Bastian’s comments offered a first indication of how airlines view the year ahead after a fourth quarter marked by the emergence of omicron and numerous flight cancellations around the busy Christmas travel period. Delta was the first carrier to report its earnings. American Airlines, United Airlines, Southwest Airlines, JetBlue Airways and others will follow over the next two weeks.
Delta reported a net loss of $408 million in the last quarter of 2021, but ended the year profitably thanks, in part, to billions of dollars in federal pandemic assistance. The carrier said it expects to lose cash in the first quarter of this year, but also expects “healthy earnings” for the rest of 2022.
During the earnings call on Thursday, Bastian said 2021 was “a year like no other” for the Atlanta-based carrier. He said the rapid rise in omicron-fueled coronavirus infections combined with “extreme weather” during the peak of the holiday travel period, “has created some of the toughest travel conditions we have had. never known”.
Flight disruptions that began Dec. 24 and lasted into the new year forced the airline to cancel more than 2,400 flights, representing a loss of around $80 million for the carrier. However, Bastian said on Thursday that operations have stabilized in recent days with only one omicron-related cancellation on Wednesday. The number of positive virus cases among Delta employees has also slowed after about 8,000 employees tested positive in the past four weeks, the carrier said.
“The new variant is not finished, but the worst may be behind us,” Bastian said.
Bastian said he expected omicron to delay Delta’s recovery, slowing demand in January and February. But with the number of cases set to peak soon, he said he was confident air travel demand would return in March and continue to grow for the rest of the year.
Analysts agreed, saying pent-up travel demand will help fuel the industry after omicron’s effects wane.

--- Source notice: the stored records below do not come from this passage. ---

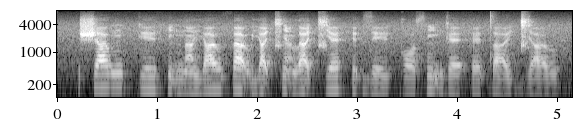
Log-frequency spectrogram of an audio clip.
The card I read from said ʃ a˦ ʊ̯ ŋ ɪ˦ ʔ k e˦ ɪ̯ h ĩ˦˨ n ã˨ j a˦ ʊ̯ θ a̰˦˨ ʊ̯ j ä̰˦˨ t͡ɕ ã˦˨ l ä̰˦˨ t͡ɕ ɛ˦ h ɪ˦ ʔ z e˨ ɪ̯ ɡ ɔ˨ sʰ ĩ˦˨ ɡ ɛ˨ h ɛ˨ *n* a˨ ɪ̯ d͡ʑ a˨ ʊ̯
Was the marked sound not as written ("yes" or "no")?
yes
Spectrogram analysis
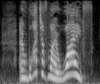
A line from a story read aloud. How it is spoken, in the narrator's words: shouts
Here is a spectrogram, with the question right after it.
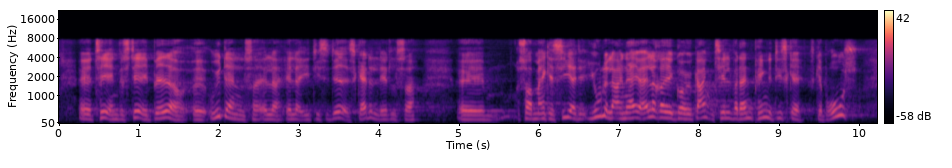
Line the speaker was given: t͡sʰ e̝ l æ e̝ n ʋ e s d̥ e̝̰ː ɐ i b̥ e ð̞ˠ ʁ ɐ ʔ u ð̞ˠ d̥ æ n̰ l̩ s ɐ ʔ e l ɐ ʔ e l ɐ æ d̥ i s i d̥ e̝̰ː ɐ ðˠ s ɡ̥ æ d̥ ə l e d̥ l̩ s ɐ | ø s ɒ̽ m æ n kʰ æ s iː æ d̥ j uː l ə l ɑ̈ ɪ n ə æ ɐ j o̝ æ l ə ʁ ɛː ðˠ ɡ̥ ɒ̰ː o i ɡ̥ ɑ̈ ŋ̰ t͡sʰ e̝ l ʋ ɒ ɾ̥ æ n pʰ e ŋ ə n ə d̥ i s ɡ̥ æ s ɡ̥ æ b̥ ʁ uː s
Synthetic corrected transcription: t͡sʰ e̝ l æ e̝ n ʋ e s d̥ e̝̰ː ɐ i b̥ e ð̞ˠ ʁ ɐ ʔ u ð̞ˠ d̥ æ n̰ l̩ s ɐ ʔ e l ɐ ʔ e l ɐ i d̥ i s i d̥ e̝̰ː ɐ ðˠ s ɡ̥ æ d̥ ə l e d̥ l̩ s ɐ | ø s ɒ̽ m æ n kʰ æ s iː æ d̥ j uː l ə l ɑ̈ ɪ n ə æ ɐ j o̝ æ l ə ʁ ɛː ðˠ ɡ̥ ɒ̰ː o i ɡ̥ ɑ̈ ŋ̰ t͡sʰ e̝ l ʋ ɒ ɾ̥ æ n pʰ e ŋ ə n ə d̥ i s ɡ̥ æ s ɡ̥ æ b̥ ʁ uː s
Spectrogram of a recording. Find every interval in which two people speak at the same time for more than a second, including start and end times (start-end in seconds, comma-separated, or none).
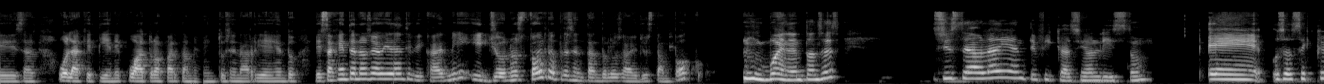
none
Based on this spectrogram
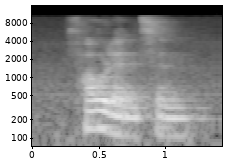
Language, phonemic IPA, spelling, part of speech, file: German, /ˈfaʊ̯ˌlɛn(t)sən/, faulenzen, verb, De-faulenzen.ogg
- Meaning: to laze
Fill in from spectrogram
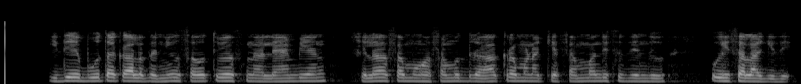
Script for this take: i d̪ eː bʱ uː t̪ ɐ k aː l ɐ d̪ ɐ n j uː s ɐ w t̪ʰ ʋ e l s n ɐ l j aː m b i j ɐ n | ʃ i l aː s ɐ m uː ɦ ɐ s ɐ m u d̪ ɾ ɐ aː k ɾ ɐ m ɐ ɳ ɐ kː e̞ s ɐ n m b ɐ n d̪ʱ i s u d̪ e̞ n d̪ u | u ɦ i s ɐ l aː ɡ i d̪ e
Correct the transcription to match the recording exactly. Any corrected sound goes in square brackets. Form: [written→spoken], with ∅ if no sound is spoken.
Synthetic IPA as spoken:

“Cost headwinds are likely to persist for airlines, but the desire to travel is strong,” said Peter McNally, global sector head at Third Bridge, an investment research firm. “Delta is betting that omicron will delay recovery for two months. Beyond that, the challenge will be to meet demand and manage the global operation until a full recovery is achieved.
Bastian said Delta employees will also benefit from the carrier’s improved financial outlook, adding that employees will receive a one-time bonus of $1,250 next month.
Airlines were optimistic entering the final quarter of 2021, having weathered the delta variant of the coronavirus, which slowed passenger demand in late summer and early fall. At least five U.S. carriers were profitable in the third quarter and, of those, at least two, Delta and Alaska Airlines, reached that mark without the benefit of billions of dollars in federal pandemic aid that expired in late September. .
Hopes of an industry recovery and the return of lucrative international and business travel have been further bolstered by the Biden administration’s decision to end the November ban on foreign travelers, replacing it with a system which would be based on vaccination, testing and contact tracing. The move opened the United States to visitors from 33 countries for the first time since restrictions were put in place in March 2020.
But even as more people started flying, there were signs that airlines weren’t fully prepared. An estimated 50,000 airline workers have left the industry during the pandemic, leaving carriers scrambling to hire replacements in a tight labor market.
Bastian said Thursday that Delta hired 9,000 workers in 2021 and plans to hire 3,000 to 5,000 this year. He said pilots remain a priority, adding that Delta is hiring 100 to 200 pilots each month, a pace that could continue through 2023.
The hiring spree at Delta and other airlines comes after several carriers, including Spirit Airlines, American and Southwest, suffered high-profile collapses last year as bad weather exacerbated staff shortages, leaving stranded passengers and thousands of canceled flights.
Hoping to avoid a repeat, American and Southwest cut flight schedules and offered employee bonuses during the weeks around the holidays to ensure they had enough workers.
The arrival of the omicron variant has muddied those efforts, with signs of trouble appearing just before Christmas and extending into the new year as weather hampered carriers’ efforts to regain a foothold.
Cancellations and rising labor costs are expected to dampen fourth-quarter results for some carriers, but analysts say the effects will likely be short-term.
Henry Harteveldt, aviation analyst and president of the Atmosphere Research Group, said January is a traditionally slower month for leisure travel, which will give airlines a chance to regroup. He said he expects travel demand to rebound when the number of coronavirus cases declines as travelers plan for spring break and summer.
“Airlines are hoping we’ll be over the worst by mid-February when we get closer to Presidents Day weekend,” he said. “March kicks off the spring break period, and airlines want to be ready for what I suspect will be a very busy spring and summer travel season.”
“Our global outlook for passenger airlines remains positive as we continue to expect pent-up demand for air travel to remain strong through 2022 and beyond,” wrote Jonathan Root, senior vice president of Moody’s. Investors Service, in a report last week.